**WHAT YOU WILL DO**
In the records below, the line with "This spectrogram was" and every line after it must be written out exactly; no pictures belong in the result.

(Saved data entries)
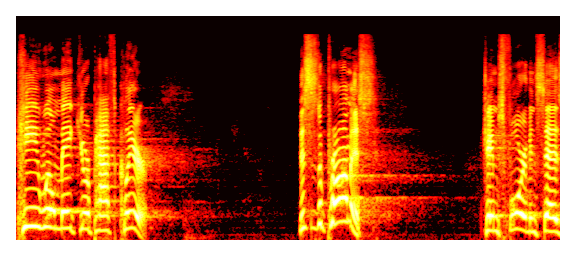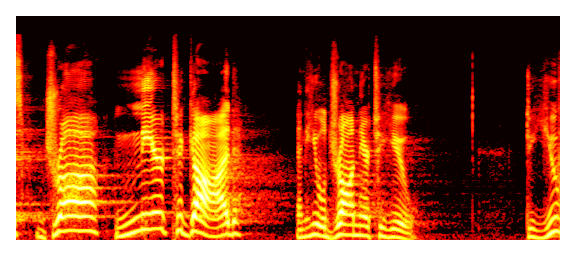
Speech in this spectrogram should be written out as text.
He will make your path clear. This is a promise. James 4 even says, Draw near to God, and He will draw near to you. Do you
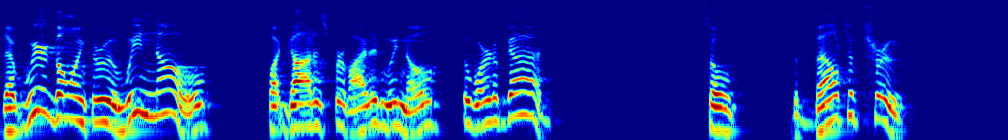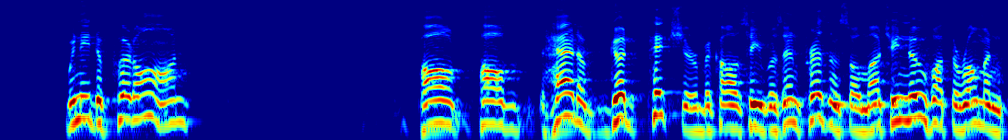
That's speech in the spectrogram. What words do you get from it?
that we're going through and we know what God has provided and we know the Word of God. So, the belt of truth, we need to put on. Paul, Paul had a good picture because he was in prison so much. He knew what the Roman,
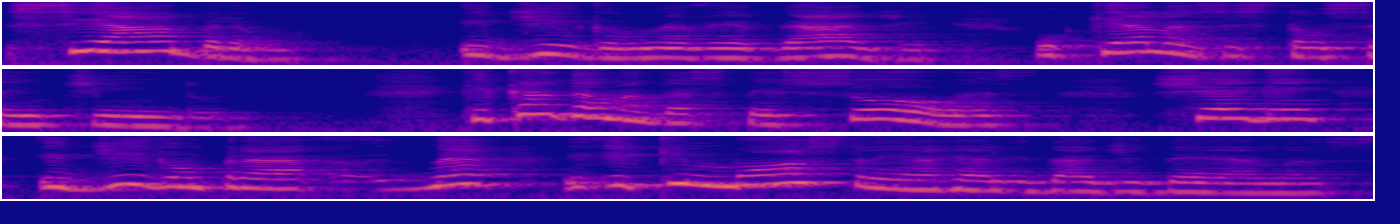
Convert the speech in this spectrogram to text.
se abram e digam, na verdade, o que elas estão sentindo. Que cada uma das pessoas cheguem e digam para, né, e, e que mostrem a realidade delas.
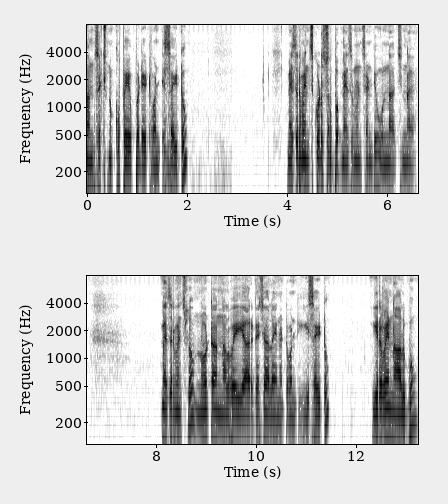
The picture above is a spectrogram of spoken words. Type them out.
కన్స్ట్రక్షన్కు ఉపయోగపడేటువంటి సైటు మెజర్మెంట్స్ కూడా సూపర్ మెజర్మెంట్స్ అండి. ఉన్న చిన్న మెజర్మెంట్స్లో నూట నలభై ఆరు గజాలైనటువంటి ఈ సైటు ఇరవై నాలుగు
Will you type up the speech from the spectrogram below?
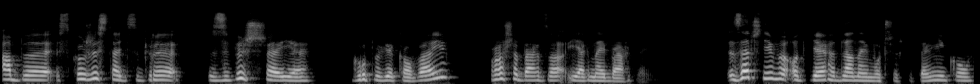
aby skorzystać z gry z wyższej grupy wiekowej, proszę bardzo, jak najbardziej. Zaczniemy od gier dla najmłodszych czytelników,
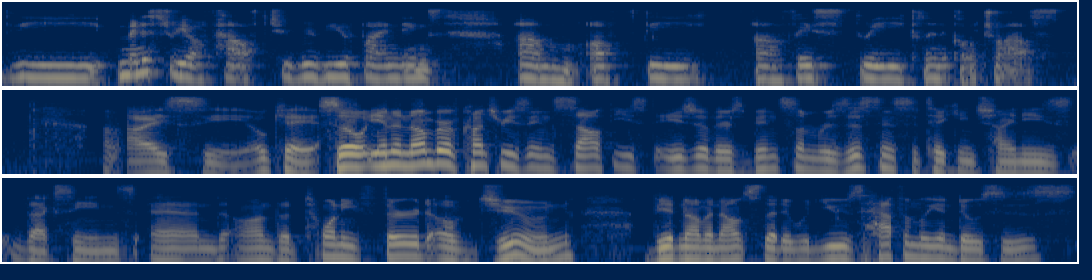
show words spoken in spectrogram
the Ministry of Health to review findings um, of the uh, phase three clinical trials. I see. Okay. So, in a number of countries in Southeast Asia, there's been some resistance to taking Chinese vaccines. And on the 23rd of June, Vietnam announced that it would use half a million doses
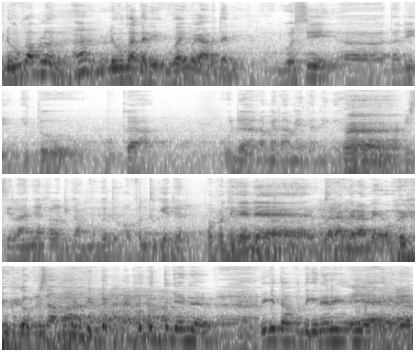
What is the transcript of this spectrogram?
Udah buka belum? Hah? Udah buka tadi. Bukanya pakai apa tadi? Gue sih eh, tadi itu buka udah rame-rame tadi kan. Nah. Istilahnya kalau di kampung itu open together. Open together, bukan rame-rame. Buka bersama. open together. Eh. Ya kita open together ya. Iya. Ya, gitu. eh,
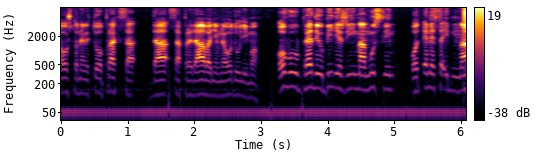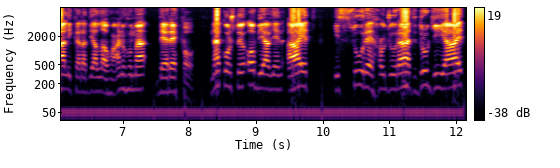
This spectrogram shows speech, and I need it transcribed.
kao što nam je to praksa da sa predavanjem ne oduljimo. Ovu predaju bilježi ima muslim od Enesa ibn Malika radijallahu anhuma da je rekao nakon što je objavljen ajet iz sure Huđurat drugi ajet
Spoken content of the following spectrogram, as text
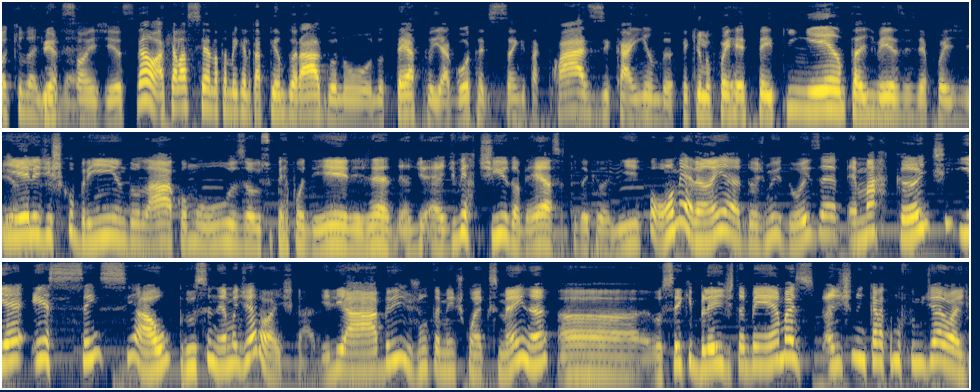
aquilo ali, velho. versões disso. Não, aquela cena também que ele tá pendurado no, no teto e a gota de sangue tá quase caindo. Que aquilo foi refeito 500 vezes depois disso. E ele descobrindo lá como usa os superpoderes, né? É, é divertido a beça, tudo aquilo ali. Homem-Aranha 2002 é, é marcante e é essencial pro cinema de heróis, cara. Ele abre juntamente com X-Men, né? Ah, eu sei que Blade também é, mas a gente não encara como filme de herói, a gente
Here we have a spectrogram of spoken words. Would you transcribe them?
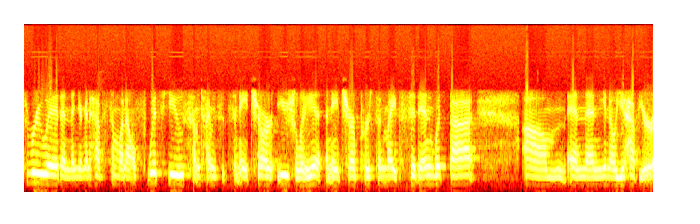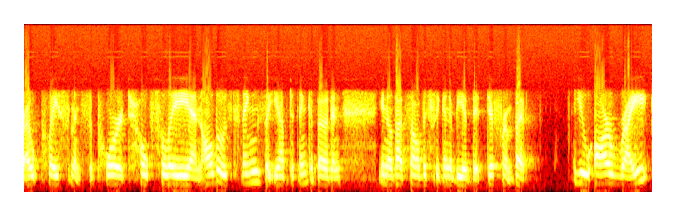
through it and then you're going to have someone else with you. Sometimes it's an hr usually an hr person might sit in with that um, and then you know you have your outplacement support hopefully and all those things that you have to think about and you know that's obviously going to be a bit different but you are right.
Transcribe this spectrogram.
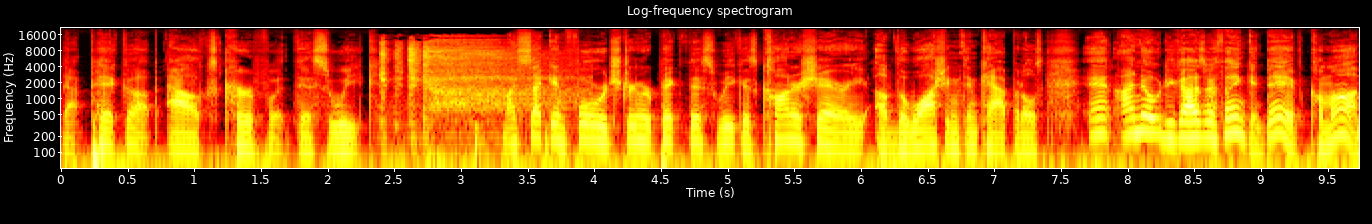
that pick up Alex Kerfoot this week. My second forward streamer pick this week is Connor Sherry of the Washington Capitals. And I know what you guys are thinking. Dave, come on.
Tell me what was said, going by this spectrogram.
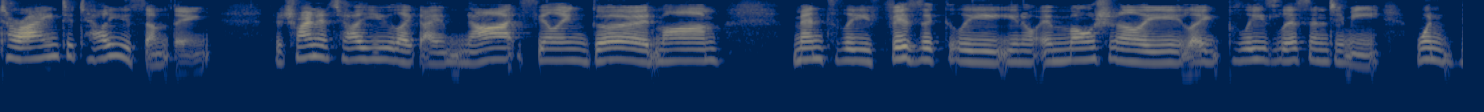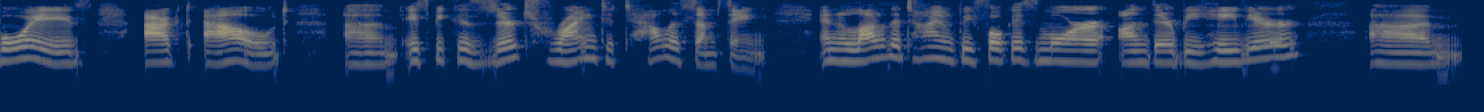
trying to tell you something. They're trying to tell you, like, I am not feeling good, mom, mentally, physically, you know, emotionally. Like, please listen to me. When boys act out, um, it's because they're trying to tell us something. And a lot of the times we focus more on their behavior um,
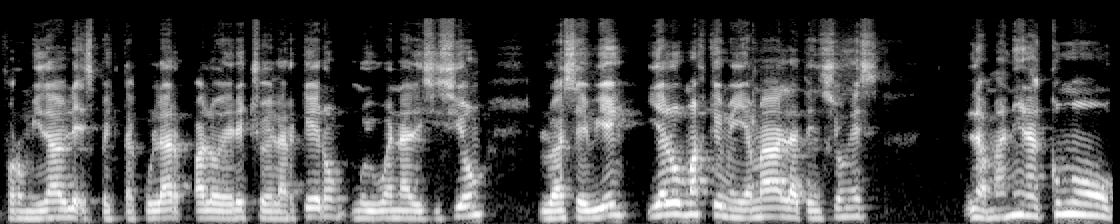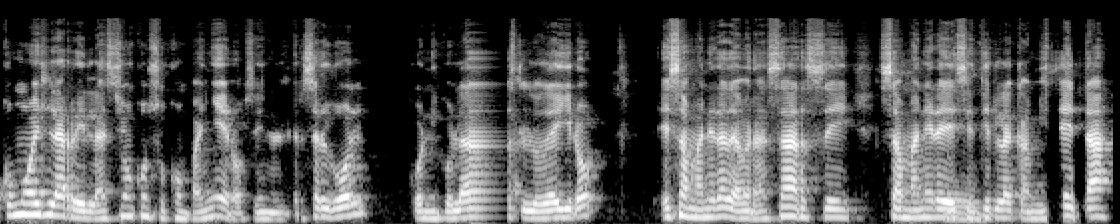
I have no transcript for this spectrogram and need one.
formidable, espectacular, palo derecho del arquero, muy buena decisión, lo hace bien. Y algo más que me llamaba la atención es la manera, cómo, cómo es la relación con sus compañeros. En el tercer gol, con Nicolás Lodeiro, esa manera de abrazarse, esa manera de sentir la camiseta,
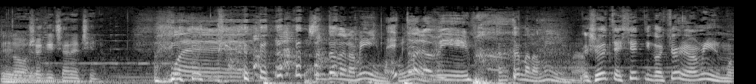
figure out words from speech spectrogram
No, Eh, Jackie Chan es chino. Bueno, Son todo lo mismo, es cuñado. todo lo mismo. Son todo lo mismo. Yo este asiático yo lo mismo.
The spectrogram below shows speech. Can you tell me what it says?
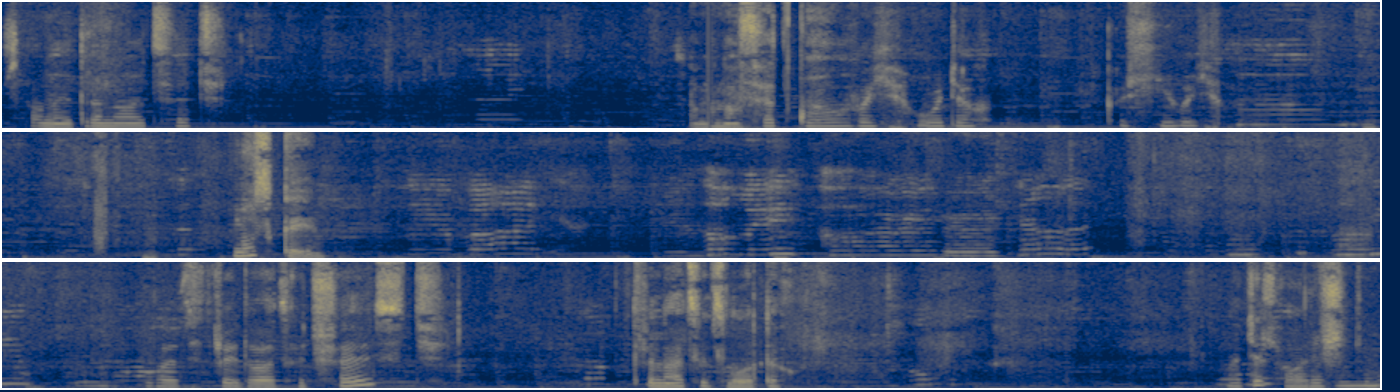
Штани 13. Там у нас святковий одяг. Красивий. Носки. Двадцять три, двадцять шесть. Тринадцять злотих. Бачиш, варежки.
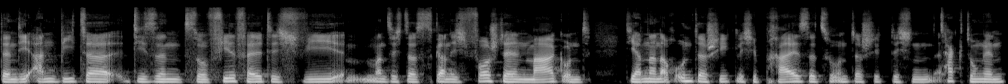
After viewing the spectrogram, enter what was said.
denn die Anbieter, die sind so vielfältig, wie man sich das gar nicht vorstellen mag. Und die haben dann auch unterschiedliche Preise zu unterschiedlichen Taktungen.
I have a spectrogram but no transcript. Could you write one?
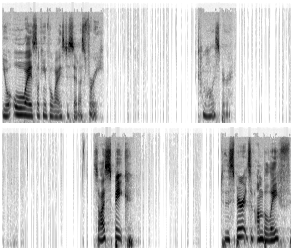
You are always looking for ways to set us free. Come, Holy Spirit. So I speak to the spirits of unbelief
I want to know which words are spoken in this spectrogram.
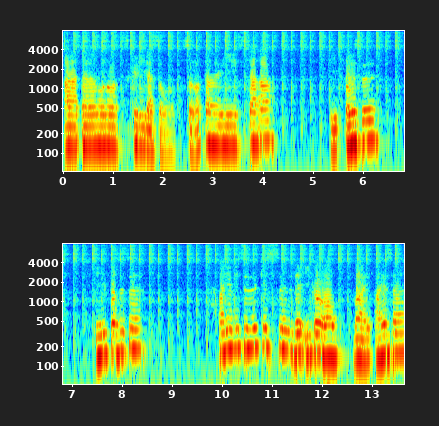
新たなものを作り出そう。そのためにさ。一歩ずつ一歩ずつ歩み続け進んでいこう毎朝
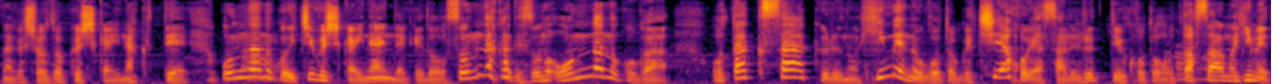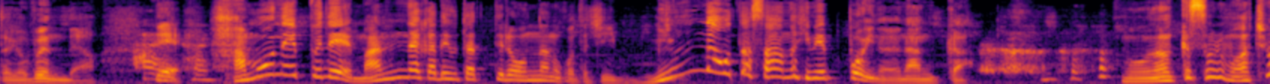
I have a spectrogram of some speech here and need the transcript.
なんか所属しかいなくて女の子一部しかいないんだけど、その中でその女の子がオタクサークルの姫のごとくチヤホヤされるっていうことをオタサーの姫と呼ぶんだよ。で、はいはい。ハモネプで真ん中で歌ってる女の子たちみんなオタサーの姫っぽいのよなんか。もうなんかそれも超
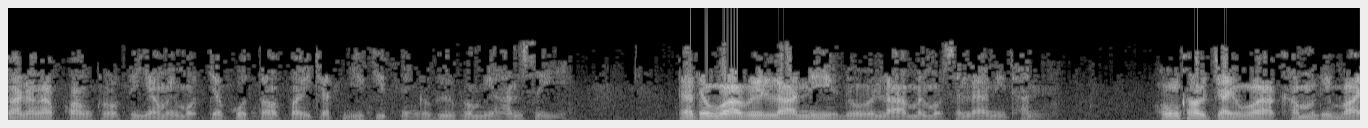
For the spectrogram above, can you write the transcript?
การระงับความโกรธที่ยังไม่หมด จะพูดต่อไปจัดอีกิจหนึ่งก็คือพรหมีหารสี่แต่ถ้าว่าเวลานี้ดูเวลามันหมดเสแล้วนี่ท่านผมเข้าใจว่าคำอธิบาย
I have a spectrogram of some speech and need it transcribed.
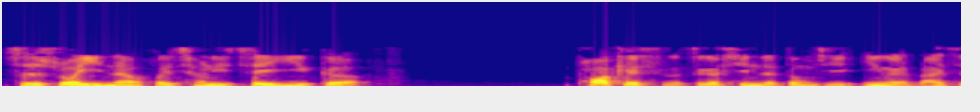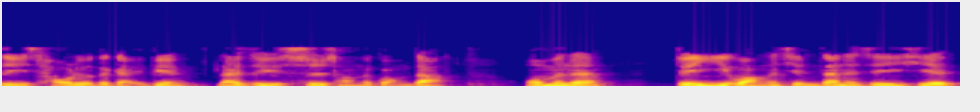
之所以呢会成立这一个。Podcast 这个新的动机，因为来自于潮流的改变，来自于市场的广大。我们呢，对以往的简单的这一些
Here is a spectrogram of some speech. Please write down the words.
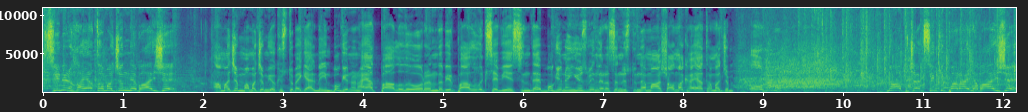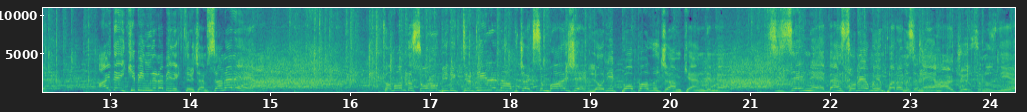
Senin hayat amacın ne Bayce? Amacım mamacım yok üstüme gelmeyin. Bugünün hayat pahalılığı oranında bir pahalılık seviyesinde bugünün 100 bin lirasının üstünde maaş almak hayat amacım. Oldu mu? Ne yapacaksın ki parayla Bayce? Ayda 2000 lira biriktireceğim. Sana ne ya? Tamam da sonra o biriktirdiğinle ne yapacaksın Bayce? Lollipop alacağım kendime. Size ne? Ben soruyor muyum paranızı neye harcıyorsunuz diye?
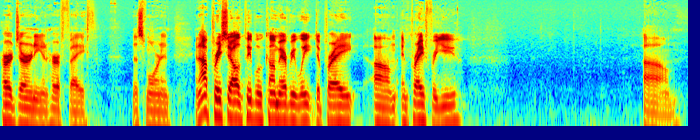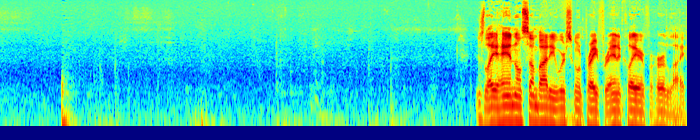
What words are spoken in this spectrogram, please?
her journey and her faith this morning. And I appreciate all the people who come every week to pray um, and pray for you. Um, just lay a hand on somebody. We're just going to pray for Anna Claire and for her life.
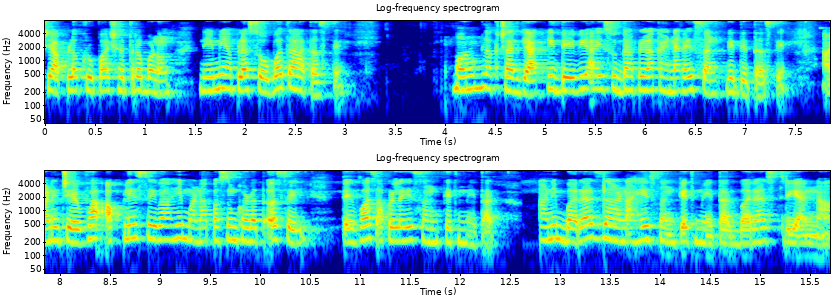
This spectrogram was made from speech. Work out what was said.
जी आपलं कृपाछत्र बनून नेहमी आपल्यासोबत राहत असते. म्हणून लक्षात घ्या की देवी आईसुद्धा आपल्याला काही ना काही संकेत देत असते. आणि जेव्हा आपली सेवा ही मनापासून घडत असेल तेव्हाच आपल्याला हे संकेत मिळतात. आणि बऱ्याच जणांना हे संकेत मिळतात. बऱ्याच स्त्रियांना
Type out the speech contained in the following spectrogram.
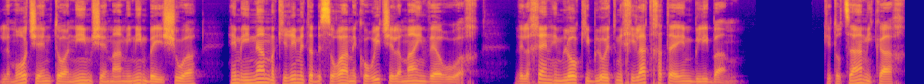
למרות שהם טוענים שהם מאמינים בישוע, הם אינם מכירים את הבשורה המקורית של המים והרוח, ולכן הם לא קיבלו את מחילת חטאיהם בליבם. כתוצאה מכך,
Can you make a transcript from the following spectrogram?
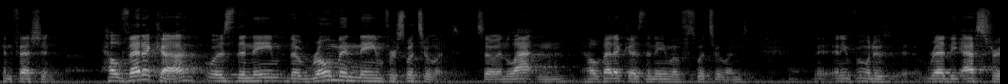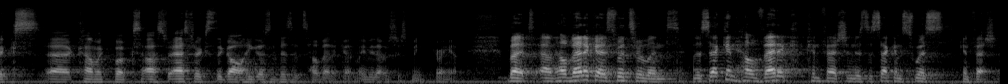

**OUTPUT BELOW**
This spectrogram was made from speech. Work out what was said.
जी आपलं कृपाछत्र बनून नेहमी आपल्यासोबत राहत असते. म्हणून लक्षात घ्या की देवी आईसुद्धा आपल्याला काही ना काही संकेत देत असते. आणि जेव्हा आपली सेवा ही मनापासून घडत असेल तेव्हाच आपल्याला हे संकेत मिळतात. आणि बऱ्याच जणांना हे संकेत मिळतात. बऱ्याच स्त्रियांना
Type out the speech contained in the following spectrogram.
למרות שהם טוענים שהם מאמינים בישוע, הם אינם מכירים את הבשורה המקורית של המים והרוח, ולכן הם לא קיבלו את מחילת חטאיהם בליבם. כתוצאה מכך,
Can you make a transcript from the following spectrogram?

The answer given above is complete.